Like we needed a study to tell us parents this. Still, with the average kid watching FOUR HOURS of television per day, some of us haven’t figured it out yet.
Here’s what the University of Illinois study found out about what’s on that TV:
- Only 13 percent of the programming labeled by the networks as “educational” was found to have real educational value. Nearly one in four of these programs was ranked as even “minimally educational.”
- The FCC requires at least three hours of educational programming per week for each broadcast station. Fifty-nine percent of stations offered only this minimum, with the programs primarily confined to weekend hours. Only three percent of stations exceeded four hours of “educational” programming per week.
- Of these educational programs, nearly a quarter were rated high in content that has physical and/or social aggression.
- Educational programming generally falls into three content categories; social-emotional, cognitive-intellectual, and health. Given the current obesity epidemic, it is surprising that only three percent of the programs covered health topics. Given the mix of advertising that is mostly for fast foods, sugared cereals, and snacks, this is not surprising. Just appalling.
All the more reason to:
- Turn it off and keep it off

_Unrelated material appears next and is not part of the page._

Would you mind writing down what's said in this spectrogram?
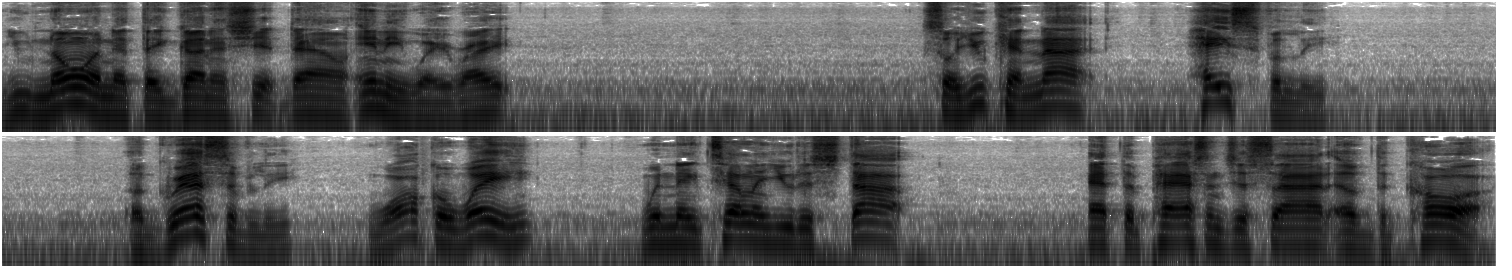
You knowing that they gunning shit down anyway, right? So you cannot hastily, aggressively walk away when they telling you to stop at the passenger side of the car.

- Watch only DVDs
- Tune in PBS more
- Go outside and play
[This post was written by Beth Bader.]